╭─ RECORDS FOR THE TASK
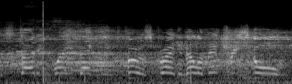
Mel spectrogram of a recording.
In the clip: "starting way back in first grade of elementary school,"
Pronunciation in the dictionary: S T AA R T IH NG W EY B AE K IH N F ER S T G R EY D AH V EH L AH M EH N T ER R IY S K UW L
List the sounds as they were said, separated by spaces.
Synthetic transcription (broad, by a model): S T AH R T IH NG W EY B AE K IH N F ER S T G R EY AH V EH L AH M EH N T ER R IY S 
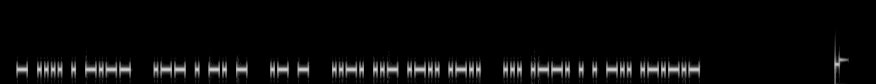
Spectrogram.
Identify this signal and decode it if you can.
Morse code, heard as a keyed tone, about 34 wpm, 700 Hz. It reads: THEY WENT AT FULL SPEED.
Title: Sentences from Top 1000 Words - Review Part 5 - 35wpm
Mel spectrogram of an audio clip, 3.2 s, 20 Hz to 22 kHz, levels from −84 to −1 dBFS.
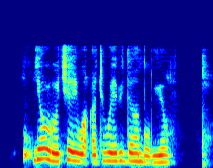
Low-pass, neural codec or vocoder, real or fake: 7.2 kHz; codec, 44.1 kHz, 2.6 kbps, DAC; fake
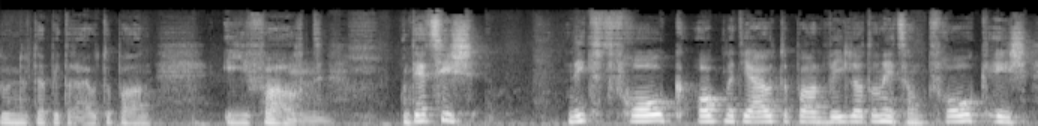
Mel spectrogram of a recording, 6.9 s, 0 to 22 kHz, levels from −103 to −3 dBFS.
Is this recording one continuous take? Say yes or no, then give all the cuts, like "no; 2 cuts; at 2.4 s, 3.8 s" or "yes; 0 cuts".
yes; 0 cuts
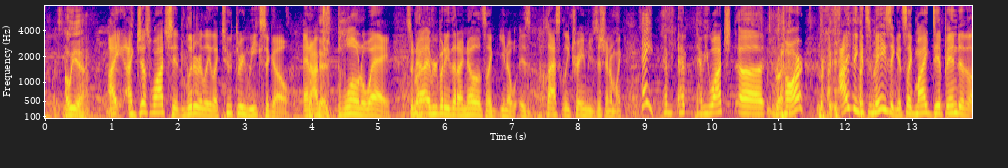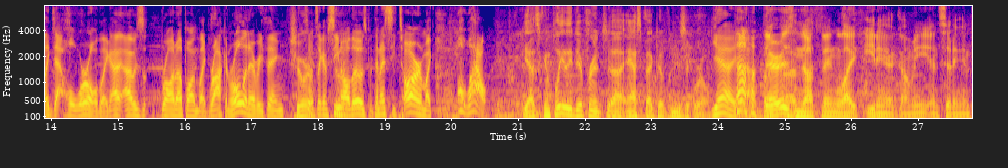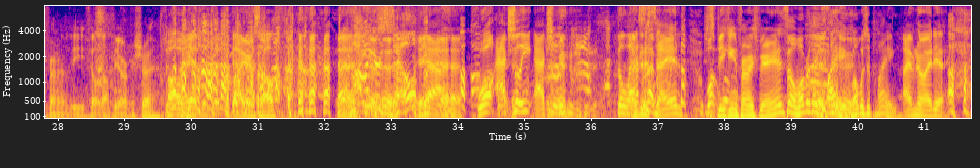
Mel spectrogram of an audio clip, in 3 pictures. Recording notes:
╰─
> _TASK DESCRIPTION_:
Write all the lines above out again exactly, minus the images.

> _WRITTEN ANSWER_:
Mel spectrogram of a recording.
In the clip: "starting way back in first grade of elementary school,"
Pronunciation in the dictionary: S T AA R T IH NG W EY B AE K IH N F ER S T G R EY D AH V EH L AH M EH N T ER R IY S K UW L
List the sounds as they were said, separated by spaces.
Synthetic transcription (broad, by a model): S T AH R T IH NG W EY B AE K IH N F ER S T G R EY AH V EH L AH M EH N T ER R IY S 
Spectrogram.
Identify this signal and decode it if you can.
Morse code, heard as a keyed tone, about 34 wpm, 700 Hz. It reads: THEY WENT AT FULL SPEED.
Title: Sentences from Top 1000 Words - Review Part 5 - 35wpm
Mel spectrogram of an audio clip, 3.2 s, 20 Hz to 22 kHz, levels from −84 to −1 dBFS.
Low-pass, neural codec or vocoder, real or fake: 7.2 kHz; codec, 44.1 kHz, 2.6 kbps, DAC; fake
Mel spectrogram of a recording, 6.9 s, 0 to 22 kHz, levels from −103 to −3 dBFS.
Is this recording one continuous take? Say yes or no, then give all the cuts, like "no; 2 cuts; at 2.4 s, 3.8 s" or "yes; 0 cuts".
yes; 0 cuts
Mel spectrogram of an audio clip, in 3 pictures. Recording notes:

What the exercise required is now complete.